The area also is home to some landmark Chicago deep-dish pizza establishments like Pizzeria Uno and Due in this River North neighborhood of Chicago, Illinois. The first Uno’s was established in 1943 by former University of Texas football star Ike Sewell and his friend Rick Ricardo.  The original recipe was created by chef Rudy Malnati, the father of Lou Malnati‘s pizzeria, another one of my favorites. Pizzeria Uno claims to have created the original Chicago deep-dish pizza.

 

But one of my all-time  favorite buildings in this area is the Medinah Temple. The Medinah Temple was the venue for the annual Shrine Circus that was affiliated with theAncient Arabic Order of the Nobles of the Mystic Shrine (Shriners). The organization is best-known for administering the Shriners Hospitals for Children. The members wear red fezzes (hats) and the fellowship is based upon the “Masonic principles of brotherly love, relief, and truth”.

Shriner’s Fezz Hat

I grew up near the Shriners Hospital in Chicago. When I was a young girl, I remember going to their circus in the Medinah Temple and being awestruck by the massive auditorium and the gorgeous Austin Organ Company pipe organ.
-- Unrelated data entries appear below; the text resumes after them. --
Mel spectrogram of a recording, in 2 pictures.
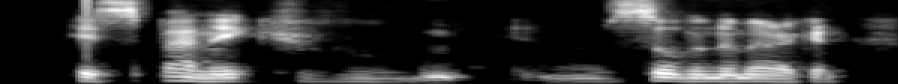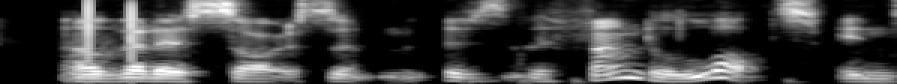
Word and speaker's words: Alvarezsaurus: Oh, there's one to pronounce. I'll give you a moment to get your head around that. Alvarezsaurus. That sounds Hispanic, Southern American. Alvarezsaurus.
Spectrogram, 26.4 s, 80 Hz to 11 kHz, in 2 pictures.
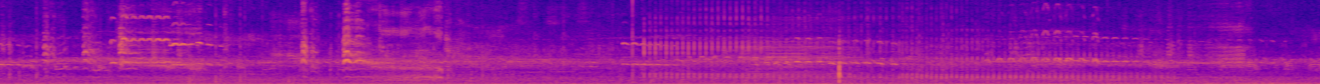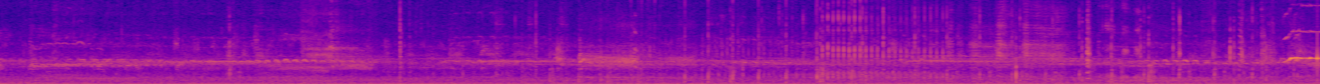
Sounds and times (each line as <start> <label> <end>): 0.0 slight breeze 26.4
3.0 laysan albatross calls 4.6
3.0 Bonin petrel calls 5.1
6.3 Bonin petrel calls 12.4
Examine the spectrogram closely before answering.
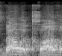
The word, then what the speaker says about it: balaclava: Now, I'm thinking back, I think I mispronounced the face covering. It's balaclava.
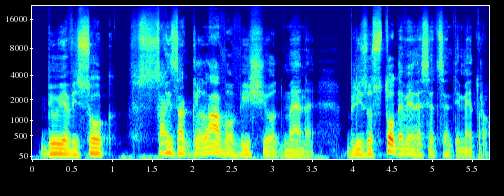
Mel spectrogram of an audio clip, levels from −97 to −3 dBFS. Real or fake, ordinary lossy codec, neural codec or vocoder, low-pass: fake; none; vocoder, 44.1 kHz, 128 mel bands, Pupu-Vocoder; none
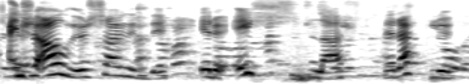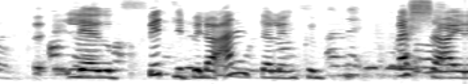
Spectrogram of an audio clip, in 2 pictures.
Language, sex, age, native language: Icelandic, female, 21, Icelandic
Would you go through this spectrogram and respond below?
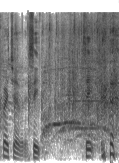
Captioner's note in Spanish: Ovación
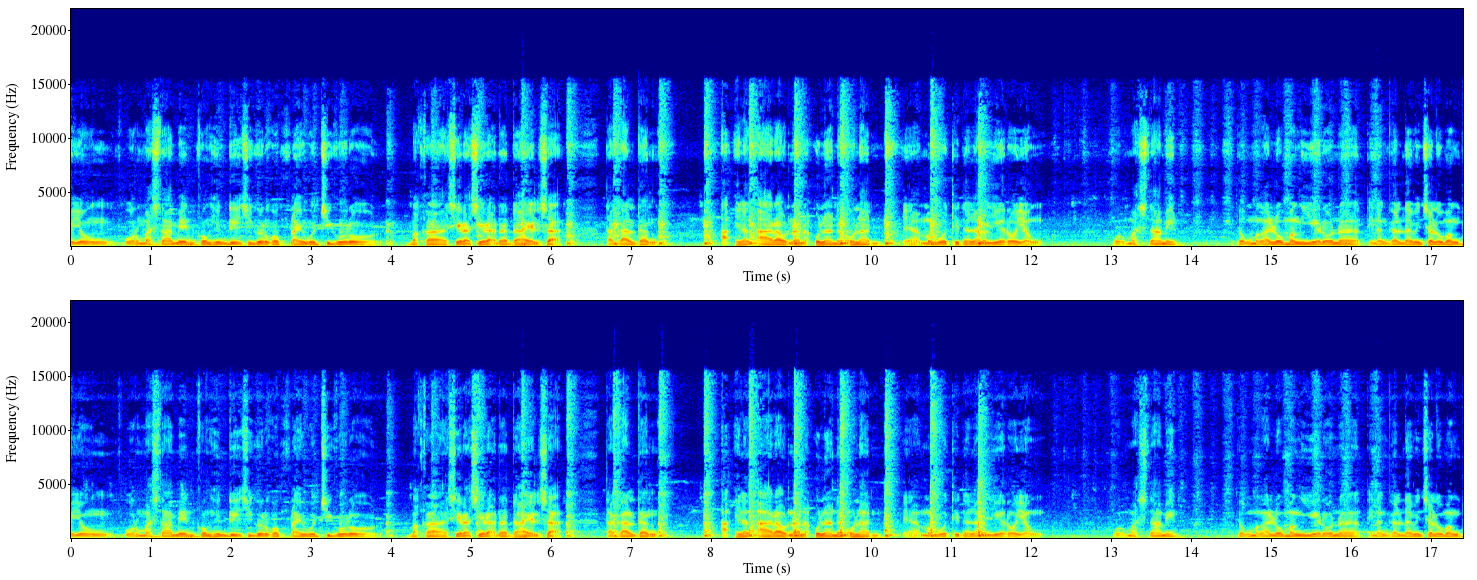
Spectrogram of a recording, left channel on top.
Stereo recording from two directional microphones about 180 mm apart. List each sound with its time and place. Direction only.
0.0 s speech: 5° right (ahead or behind)
10.4 s speech: centre (ahead or behind)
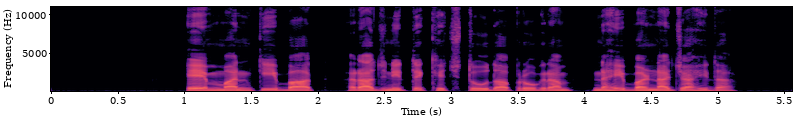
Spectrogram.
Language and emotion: Punjabi, neutral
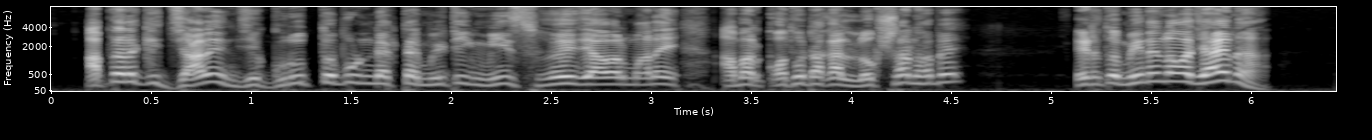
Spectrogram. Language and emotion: Bengali, angry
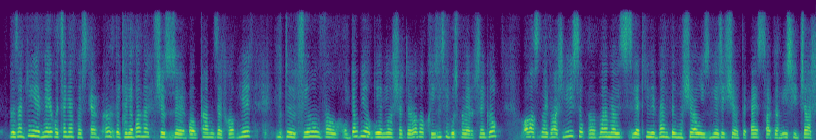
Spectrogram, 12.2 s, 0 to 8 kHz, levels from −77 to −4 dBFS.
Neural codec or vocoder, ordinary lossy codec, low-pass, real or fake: codec, 16 kHz, 0.5 kbps, FreqCodec, smaller model; none; 7.2 kHz; fake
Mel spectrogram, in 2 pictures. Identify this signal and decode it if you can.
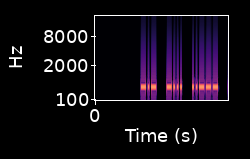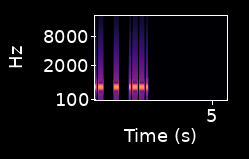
Morse code, heard as a keyed tone, about 36 wpm, spaced as for 25 wpm, 700 Hz. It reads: KB2ATP
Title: USA Call Signs - 6 Characters - 2x Character Spacing - 35wpm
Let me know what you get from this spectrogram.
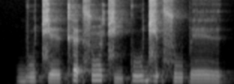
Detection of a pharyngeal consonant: absent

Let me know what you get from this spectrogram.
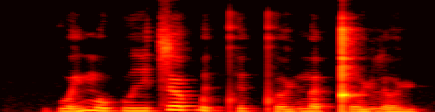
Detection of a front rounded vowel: present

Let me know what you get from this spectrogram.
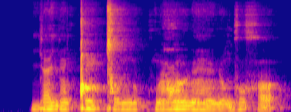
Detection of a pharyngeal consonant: present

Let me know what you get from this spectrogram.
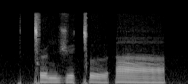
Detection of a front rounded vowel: present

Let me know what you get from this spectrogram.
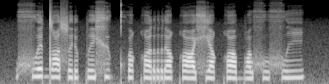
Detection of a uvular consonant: present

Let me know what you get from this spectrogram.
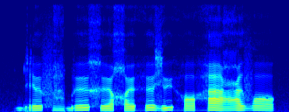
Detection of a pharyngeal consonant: present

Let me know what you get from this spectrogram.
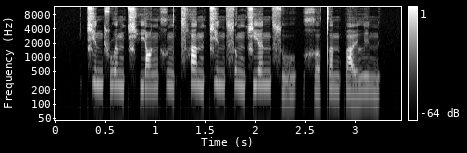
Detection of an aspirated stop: present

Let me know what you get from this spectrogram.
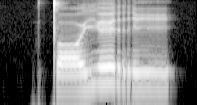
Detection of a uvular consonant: absent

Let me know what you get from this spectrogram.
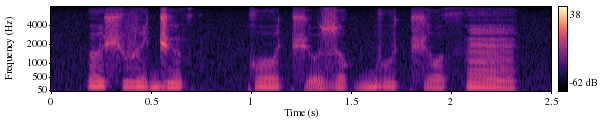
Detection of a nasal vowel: present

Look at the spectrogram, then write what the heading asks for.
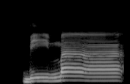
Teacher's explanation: Fathah ketemu dengan alif itu panjangnya adalah dua harakat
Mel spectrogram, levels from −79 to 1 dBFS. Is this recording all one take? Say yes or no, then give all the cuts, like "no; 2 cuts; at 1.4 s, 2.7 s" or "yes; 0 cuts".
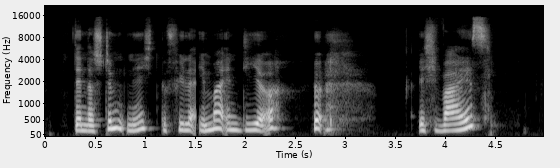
no; 1 cut; at 1.5 s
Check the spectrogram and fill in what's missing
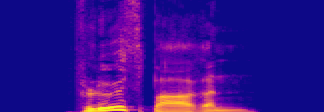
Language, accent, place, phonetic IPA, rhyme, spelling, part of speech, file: German, Germany, Berlin, [ˈfløːsbaːʁən], -øːsbaːʁən, flößbaren, adjective, De-flößbaren.ogg
- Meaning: inflection of flößbar: 1. strong genitive masculine/neuter singular 2. weak/mixed genitive/dative all-gender singular 3. strong/weak/mixed accusative masculine singular 4. strong dative plural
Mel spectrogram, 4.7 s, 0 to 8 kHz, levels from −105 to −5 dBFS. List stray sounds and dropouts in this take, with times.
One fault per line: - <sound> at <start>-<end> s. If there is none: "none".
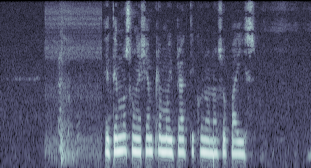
- cough at 0.8-1.2 s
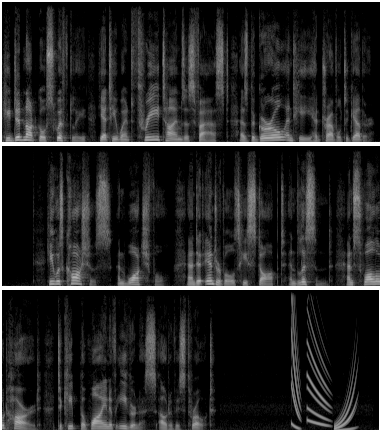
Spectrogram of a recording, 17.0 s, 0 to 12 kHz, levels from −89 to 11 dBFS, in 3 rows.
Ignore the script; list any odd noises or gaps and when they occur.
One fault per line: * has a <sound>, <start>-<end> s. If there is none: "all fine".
* has a chirp, 15.7-16.7 s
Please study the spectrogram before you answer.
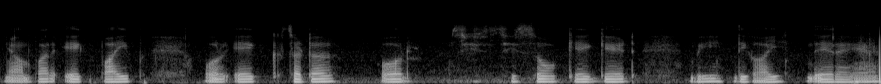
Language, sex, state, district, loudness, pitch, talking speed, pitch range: Hindi, male, Uttar Pradesh, Shamli, -24 LUFS, 120 Hz, 110 wpm, 100-125 Hz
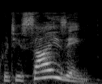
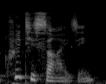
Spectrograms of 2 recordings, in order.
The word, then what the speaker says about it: criticizing: Whenever you feel like criticizing anyone, 这个词不要读成 criticizing, 而是 criticizing. Criticize. Criticize. 重音呢是第一个音节，我们掌握节奏应该是哒哒哒哒哒哒。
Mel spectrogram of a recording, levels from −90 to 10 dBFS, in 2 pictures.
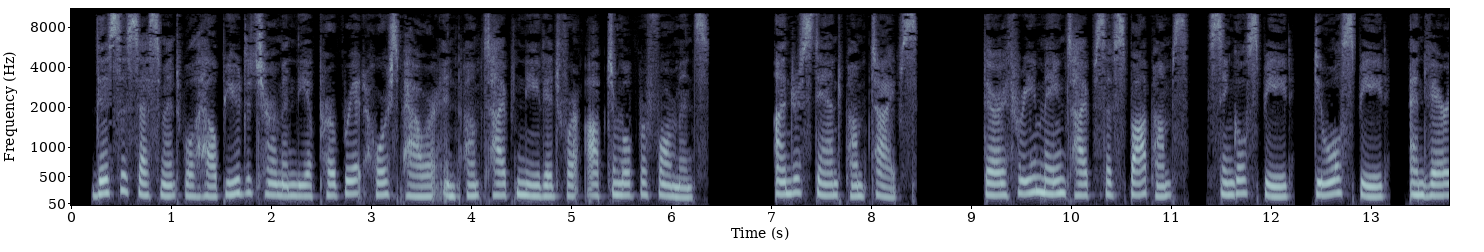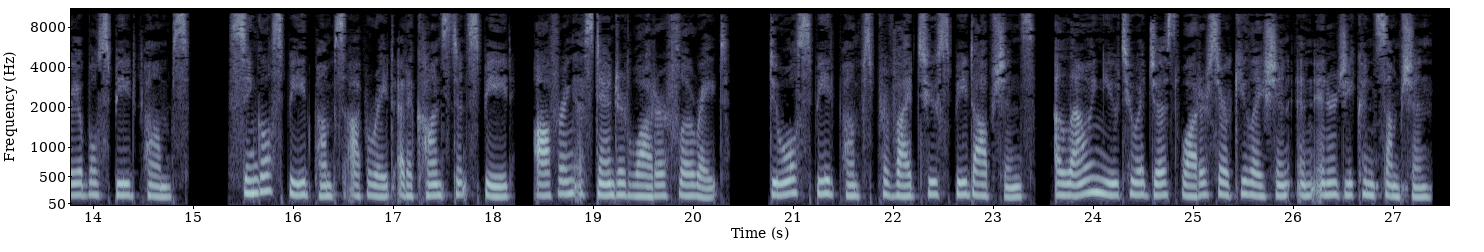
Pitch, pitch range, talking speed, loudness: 190 Hz, 180-205 Hz, 140 wpm, -23 LUFS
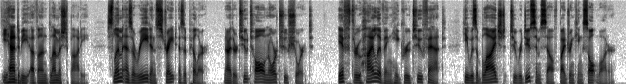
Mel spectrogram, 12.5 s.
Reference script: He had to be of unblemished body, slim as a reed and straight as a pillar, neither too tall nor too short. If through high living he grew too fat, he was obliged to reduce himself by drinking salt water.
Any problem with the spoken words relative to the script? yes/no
no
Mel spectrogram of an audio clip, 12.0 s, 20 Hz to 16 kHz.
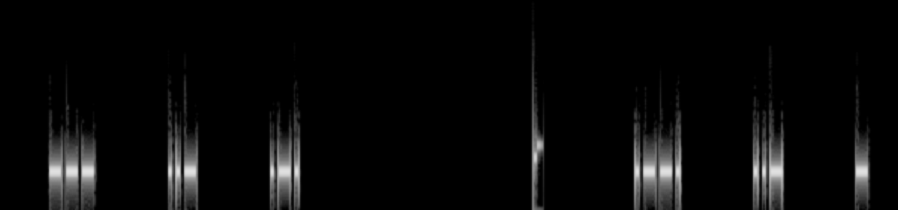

 In 2000, the building’s exterior was lovingly restored and the inside of the ornate auditorium was converted into a Bloomingdale’s Home and Furniture Store. The store is loaded with artistic displays that highlight the architectural beauty of the building.

Bloomingdale’s colorful display of art-glass in Chicago

The building designated as a Chicago Landmark on June 27, 2001.

I love the intricate detail on the exterior of the building.

Facade of the Medinah Temple in Chicago

The colorful Islamic Moorish Revival architecture of the Medinah Temple was built in 1912. It was built by the Shriners architects Huehl and Schmidt. The colorful domes, ornate ceiling  and arched stained-glass windows resemble the Alcazar in Segovia Spain.

Ceiling of the Medinah Temple in Chicago

Moorish Revival Architecture in Chicago

Ceiling medallian in the Medinah Temple in Chicago

Stained glass windows in the Medinah Temple in Chicago

Originally, the building served as an ornate auditorium with  U-shape seating  for about 4,200 people on three levels. The building is also famous for the acoustics of the auditorium. The fine acoustics of the Medinah Temple’s auditorium made it a favorite site for recording. Many of the Chicago Symphony‘s most famous recordings conducted by Sir Georg Solti were created in this building.

Dr. EveAnn Lovero writes Travel Guides @ www.vino-con-vista.com. Follow us on Twitter for Blog Updates.

Enhanced by Zemanta

Leave a comment

Filed under Alcazar in Segovia Spain, Attractions in Chicago, Authentic Italian Restaurants in Chicago, Chicago, Chicago Architecture, Chicago Art, Chicago art fairs, Chicago Food Trucks, Chicago Hotels, chicago jazz festival, Chicago Jazz Festival 2011, Chicago Restaurants, Chicago Stained Glass Museum, Chicago Street Fairs, Chicago Street Festivals, Foodies